---- Provided entries

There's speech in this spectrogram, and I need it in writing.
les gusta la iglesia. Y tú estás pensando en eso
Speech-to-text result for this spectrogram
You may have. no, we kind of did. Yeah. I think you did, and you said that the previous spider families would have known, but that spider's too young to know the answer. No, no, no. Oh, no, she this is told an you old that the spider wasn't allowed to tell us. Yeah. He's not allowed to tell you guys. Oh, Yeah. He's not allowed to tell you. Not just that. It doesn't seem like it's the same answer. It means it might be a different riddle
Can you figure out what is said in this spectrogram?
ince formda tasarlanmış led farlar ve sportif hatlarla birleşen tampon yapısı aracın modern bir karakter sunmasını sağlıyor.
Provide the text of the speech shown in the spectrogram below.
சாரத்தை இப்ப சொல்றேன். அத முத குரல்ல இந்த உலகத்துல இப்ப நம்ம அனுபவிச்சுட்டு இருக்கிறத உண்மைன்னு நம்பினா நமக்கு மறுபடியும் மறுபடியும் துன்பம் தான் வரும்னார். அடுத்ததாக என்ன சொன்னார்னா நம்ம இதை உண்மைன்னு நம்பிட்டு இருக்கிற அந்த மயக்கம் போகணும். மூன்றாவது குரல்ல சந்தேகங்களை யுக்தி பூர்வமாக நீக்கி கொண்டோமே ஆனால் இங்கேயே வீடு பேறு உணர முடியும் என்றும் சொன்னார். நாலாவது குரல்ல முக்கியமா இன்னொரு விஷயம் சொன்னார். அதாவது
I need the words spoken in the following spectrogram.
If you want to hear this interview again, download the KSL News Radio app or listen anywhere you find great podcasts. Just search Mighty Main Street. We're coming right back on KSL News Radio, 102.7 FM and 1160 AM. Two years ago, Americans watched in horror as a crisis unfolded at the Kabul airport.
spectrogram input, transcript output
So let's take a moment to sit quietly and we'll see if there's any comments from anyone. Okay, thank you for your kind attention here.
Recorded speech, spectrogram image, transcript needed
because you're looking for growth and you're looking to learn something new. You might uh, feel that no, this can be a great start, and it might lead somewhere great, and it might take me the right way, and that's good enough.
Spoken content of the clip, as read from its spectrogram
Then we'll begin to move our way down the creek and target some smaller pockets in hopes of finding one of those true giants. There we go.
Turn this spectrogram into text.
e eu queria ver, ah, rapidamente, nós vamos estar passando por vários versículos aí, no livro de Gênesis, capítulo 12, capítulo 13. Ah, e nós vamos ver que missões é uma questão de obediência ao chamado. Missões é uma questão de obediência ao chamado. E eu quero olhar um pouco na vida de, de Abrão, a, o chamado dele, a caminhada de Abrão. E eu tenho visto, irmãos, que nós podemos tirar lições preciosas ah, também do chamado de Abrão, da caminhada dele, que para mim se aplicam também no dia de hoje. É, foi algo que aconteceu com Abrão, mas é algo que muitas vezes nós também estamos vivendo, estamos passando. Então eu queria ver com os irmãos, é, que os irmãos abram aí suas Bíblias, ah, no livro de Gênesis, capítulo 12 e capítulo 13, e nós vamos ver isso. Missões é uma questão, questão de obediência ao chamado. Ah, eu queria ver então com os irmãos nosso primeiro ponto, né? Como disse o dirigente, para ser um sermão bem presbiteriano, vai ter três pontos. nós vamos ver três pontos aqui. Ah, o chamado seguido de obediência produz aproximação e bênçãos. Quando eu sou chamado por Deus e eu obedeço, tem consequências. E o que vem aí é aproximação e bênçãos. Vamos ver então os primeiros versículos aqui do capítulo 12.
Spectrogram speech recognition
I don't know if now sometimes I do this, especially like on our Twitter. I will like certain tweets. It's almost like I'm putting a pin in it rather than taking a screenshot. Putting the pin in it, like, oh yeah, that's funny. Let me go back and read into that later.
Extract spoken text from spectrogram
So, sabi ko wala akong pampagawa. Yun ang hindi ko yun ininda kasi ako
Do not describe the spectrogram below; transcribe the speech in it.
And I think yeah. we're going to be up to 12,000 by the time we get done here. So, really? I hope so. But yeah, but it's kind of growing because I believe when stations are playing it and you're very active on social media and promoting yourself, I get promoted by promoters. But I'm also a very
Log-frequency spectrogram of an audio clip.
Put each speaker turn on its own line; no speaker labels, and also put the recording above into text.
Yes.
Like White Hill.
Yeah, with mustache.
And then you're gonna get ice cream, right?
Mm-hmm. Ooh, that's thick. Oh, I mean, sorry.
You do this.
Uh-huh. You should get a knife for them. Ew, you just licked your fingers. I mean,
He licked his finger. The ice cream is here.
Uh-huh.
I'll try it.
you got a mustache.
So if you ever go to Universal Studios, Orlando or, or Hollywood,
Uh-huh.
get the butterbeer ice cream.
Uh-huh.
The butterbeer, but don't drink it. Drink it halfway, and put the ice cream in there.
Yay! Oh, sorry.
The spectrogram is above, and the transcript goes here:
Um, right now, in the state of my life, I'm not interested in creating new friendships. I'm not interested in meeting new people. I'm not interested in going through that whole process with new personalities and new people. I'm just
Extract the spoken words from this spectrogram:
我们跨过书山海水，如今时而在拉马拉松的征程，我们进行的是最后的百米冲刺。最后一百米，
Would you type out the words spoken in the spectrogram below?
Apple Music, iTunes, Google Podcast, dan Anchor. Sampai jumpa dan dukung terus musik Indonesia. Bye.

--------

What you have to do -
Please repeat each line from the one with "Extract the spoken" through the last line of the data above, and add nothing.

Reply -
Extract the spoken words from this spectrogram:
我们跨过书山海水，如今时而在拉马拉松的征程，我们进行的是最后的百米冲刺。最后一百米，
Would you type out the words spoken in the spectrogram below?
Apple Music, iTunes, Google Podcast, dan Anchor. Sampai jumpa dan dukung terus musik Indonesia. Bye.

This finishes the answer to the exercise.